Below are records to reproduce in full; copy them exactly but keep the pictures out.

• Data to process:

***

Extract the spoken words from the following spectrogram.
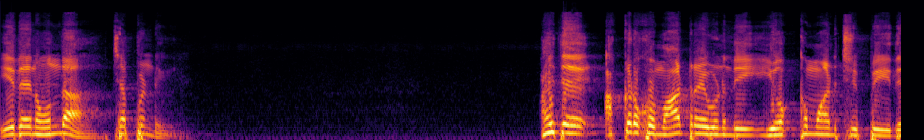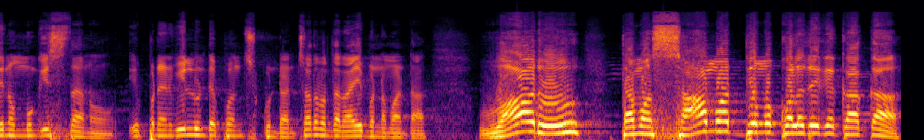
ఏదైనా ఉందా? చెప్పండి. అయితే అక్కడ ఒక మాట రాయబడింది ఈ ఒక్క మాట చెప్పి ఇదేనో ముగిస్తాను. ఇప్పుడు నేను వీలుంటే పంచుకుంటాను. చదవత రాయబడినమాట. వారు తమ సామర్థ్యము కొలదిగ కాక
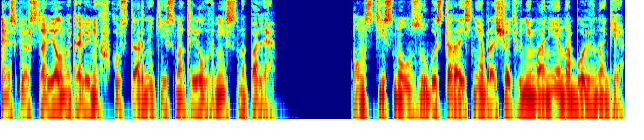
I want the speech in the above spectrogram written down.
Эспер стоял на коленях в кустарнике и смотрел вниз на поля. Он стиснул зубы, стараясь не обращать внимания на боль в ноге.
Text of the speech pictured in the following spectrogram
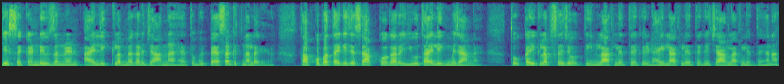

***

• Solution for this exercise:
Extract the spoken words from the following spectrogram.
ఏదైనా ఉందా? చెప్పండి. అయితే అక్కడ ఒక మాట రాయబడింది ఈ ఒక్క మాట చెప్పి ఇదేనో ముగిస్తాను. ఇప్పుడు నేను వీలుంటే పంచుకుంటాను. చదవత రాయబడినమాట. వారు తమ సామర్థ్యము కొలదిగ కాక
I want the speech in the above spectrogram written down.
Эспер стоял на коленях в кустарнике и смотрел вниз на поля. Он стиснул зубы, стараясь не обращать внимания на боль в ноге.
Text of the speech pictured in the following spectrogram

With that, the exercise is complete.